Keeping your water free from illness-causing bacteria, parasites, and viruses helps protect your health. If your home is connected to city water, you most likely don't have to think about pathogens in the water very much — the city's water treatment plant has the important job of making sure it's safe to drink. However, it still may be a good idea to install an ultraviolet whole-house water filtration system in your home in order to give you an extra layer of protection. To learn about how a UV filter works and why it's still worthwhile to install one when your home is on the city water system, read on.
How Does UV Whole-House Water Filtration Work?
A UV whole-house water filtration unit is installed in your main water supply line, and it exposes the water entering your home to powerful UV-C light before it flows further into your home's plumbing. Ultraviolet light is divided into three sub-spectrums: UV-A, UV-B, and UV-C. UV-C is the strongest spectrum. It rapidly destroys bacteria and parasites, and it alters the genetic material of viruses so that they're no longer able to successfully reproduce.
By exposing all of the water entering your home to powerful UV-C light, a UV whole-house water filtration system is able to eliminate almost all illness-causing pathogens in your home's water. Maintaining the system is easy. It runs automatically, and all you need to do is change the ultraviolet bulb in the unit every year in order to keep it effective at killing pathogens in the water.
Is UV Whole-House Water Filtration Worth It if You're on City Water?
UV whole-house water filtration is commonly used for well water, which is more susceptible to bacterial contamination from manure or dead animals near the well. City water systems sterilize their water by adding chlorine to it, which means that it's rare for city water to be contaminated with disease-causing pathogens.
However, it's still possible for a municipal water system to become contaminated. Cryptosporidium is the most common culprit. It's a parasite that's unaffected by chlorine, which means that the treatment methods that your water company uses to keep the drinking water safe won't kill it. Cryptosporidium causes severe diarrhea that lasts for quite a while, which can lead to extreme dehydration. In some cases, it can even be fatal. Cryptosporidium is destroyed quickly by UV-C light, so installing a UV whole-house water filtration system ensures that you won't fall ill if there's an outbreak in the city water supply.
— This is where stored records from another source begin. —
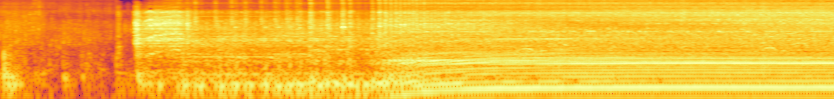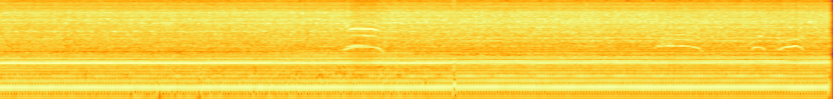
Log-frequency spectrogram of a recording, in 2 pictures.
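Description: Jet-powered kayak's engine starting about a second and a half in, speeding up over the next couple of seconds, then running loud and steady as the kayak moves off under power.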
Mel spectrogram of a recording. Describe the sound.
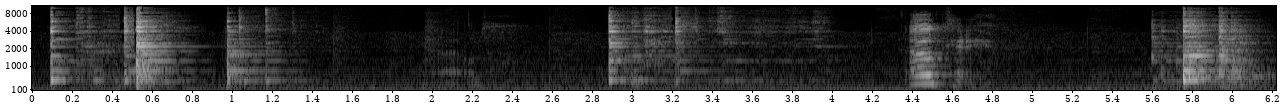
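Fork clinking against a bowl while mixing egg yolks into a warm honey mixture for a pie filling, a few bright, ringing metallic taps spaced irregularly with quiet gaps between them.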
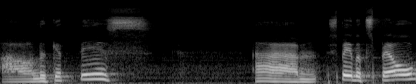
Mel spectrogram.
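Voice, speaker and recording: Speaking with a Dutch accent, a man with a dark, mellow tone and a fairly high pitch makes very wide pitch swings. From Netherlands. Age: 40s. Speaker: retro gaming YouTuber. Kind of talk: casual video narration.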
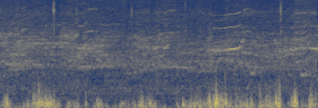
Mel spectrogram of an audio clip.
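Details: Cormorants at a nesting colony at Khetsuu Khad, Mongolia, give deep, guttural grunts and croaks in quick irregular bursts, several birds overlapping, with faint higher calls behind.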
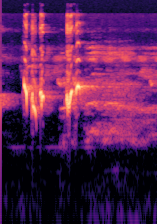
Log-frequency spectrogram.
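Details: Sooty-headed bulbul, lure song for caged birds gone quiet: a few quick liquid, slurred notes in two short bursts, then a fading, wavering tone.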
Installing a UV whole-house water system also helps you when your water company has a problem at the treatment facility and sends a notice to their customers telling them to boil their water. These notices mean that illness-causing pathogens may be present in the water. If you miss the notice and drink the water, you may fall ill. With a UV whole-house water filtration system, however, you'll continue to be protected even when your city's water treatment plant is experiencing problems sterilizing the water supply.
Even though well water benefits the most from a UV whole-house water filtration system, they're still very useful when your home is connected to the city water supply. It's an extra layer of protection that prevents illness-causing bacteria, viruses, and parasites from entering the water that you drink. If you'd like the extra protection a UV system offers, call a whole-house water filtration installer in your area and ask how much it will cost to connect one to your home — these systems are typically very inexpensive, and they're very effective at keeping your home's water safe to drink.
For more information on whole-house water filtration, contact a company near you.